## Requirement
Only one stretch of the material below is wanted: everything from the line containing "Here is a spectrogram" down to the line containing "Could you give", both ends included. Repeat it exactly and skip the pictures.

## Listed entries

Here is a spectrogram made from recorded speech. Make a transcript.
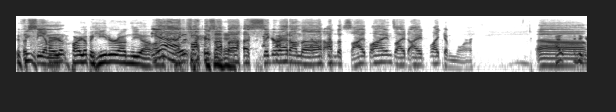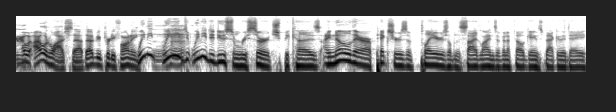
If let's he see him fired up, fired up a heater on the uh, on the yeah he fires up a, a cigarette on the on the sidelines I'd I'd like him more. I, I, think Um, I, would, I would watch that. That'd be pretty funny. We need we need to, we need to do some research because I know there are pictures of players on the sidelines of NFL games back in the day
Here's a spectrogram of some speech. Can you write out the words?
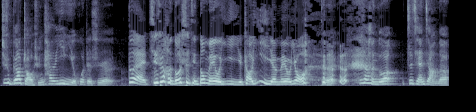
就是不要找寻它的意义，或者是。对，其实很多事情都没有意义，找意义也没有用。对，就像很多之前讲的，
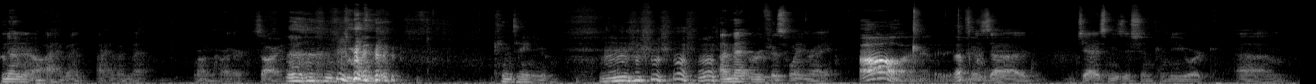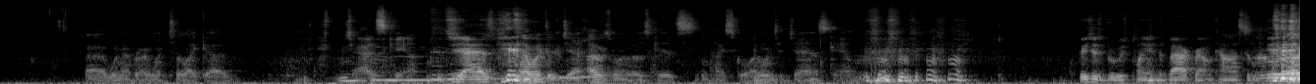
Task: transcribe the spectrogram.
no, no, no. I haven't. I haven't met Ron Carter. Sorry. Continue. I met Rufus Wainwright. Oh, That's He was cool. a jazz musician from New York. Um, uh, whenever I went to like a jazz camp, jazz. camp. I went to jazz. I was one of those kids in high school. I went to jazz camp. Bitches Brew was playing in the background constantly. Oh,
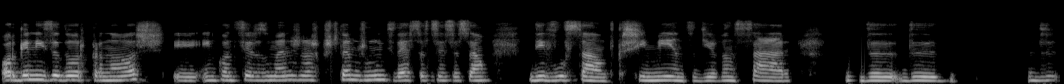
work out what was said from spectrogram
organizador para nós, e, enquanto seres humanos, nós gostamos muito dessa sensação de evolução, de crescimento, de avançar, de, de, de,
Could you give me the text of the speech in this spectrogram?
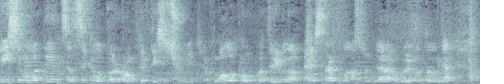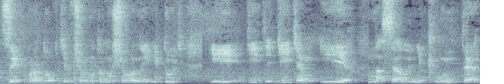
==
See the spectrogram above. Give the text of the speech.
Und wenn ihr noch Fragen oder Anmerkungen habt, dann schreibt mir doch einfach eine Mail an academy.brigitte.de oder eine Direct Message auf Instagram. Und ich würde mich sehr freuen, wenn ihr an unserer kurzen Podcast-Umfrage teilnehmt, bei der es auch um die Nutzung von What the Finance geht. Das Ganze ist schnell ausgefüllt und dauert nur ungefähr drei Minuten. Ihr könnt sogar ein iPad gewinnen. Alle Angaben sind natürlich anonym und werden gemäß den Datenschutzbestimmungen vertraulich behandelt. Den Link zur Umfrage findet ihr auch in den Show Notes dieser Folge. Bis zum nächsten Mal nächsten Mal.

## Answer to the exercise
Here is a spectrogram made from recorded speech. Make a transcript.
If let's he see him fired up, fired up a heater on the uh, on the yeah he fires up a, a cigarette on the on the sidelines I'd I'd like him more. I, I, think Um, I, would, I would watch that. That'd be pretty funny. We need we need to, we need to do some research because I know there are pictures of players on the sidelines of NFL games back in the day
Here's a spectrogram of some speech. Can you write out the words?
就是不要找寻它的意义，或者是。对，其实很多事情都没有意义，找意义也没有用。对，就像很多之前讲的，
Task: transcribe the spectrogram.
no, no, no. I haven't. I haven't met Ron Carter. Sorry. Continue. I met Rufus Wainwright. Oh, That's He was cool. a jazz musician from New York. Um, uh, whenever I went to like a jazz camp, jazz. camp. I went to jazz. I was one of those kids in high school. I went to jazz camp. Bitches Brew was playing in the background constantly. Oh,
work out what was said from spectrogram
organizador para nós, e, enquanto seres humanos, nós gostamos muito dessa sensação de evolução, de crescimento, de avançar, de, de, de,
Could you give me the text of the speech in this spectrogram?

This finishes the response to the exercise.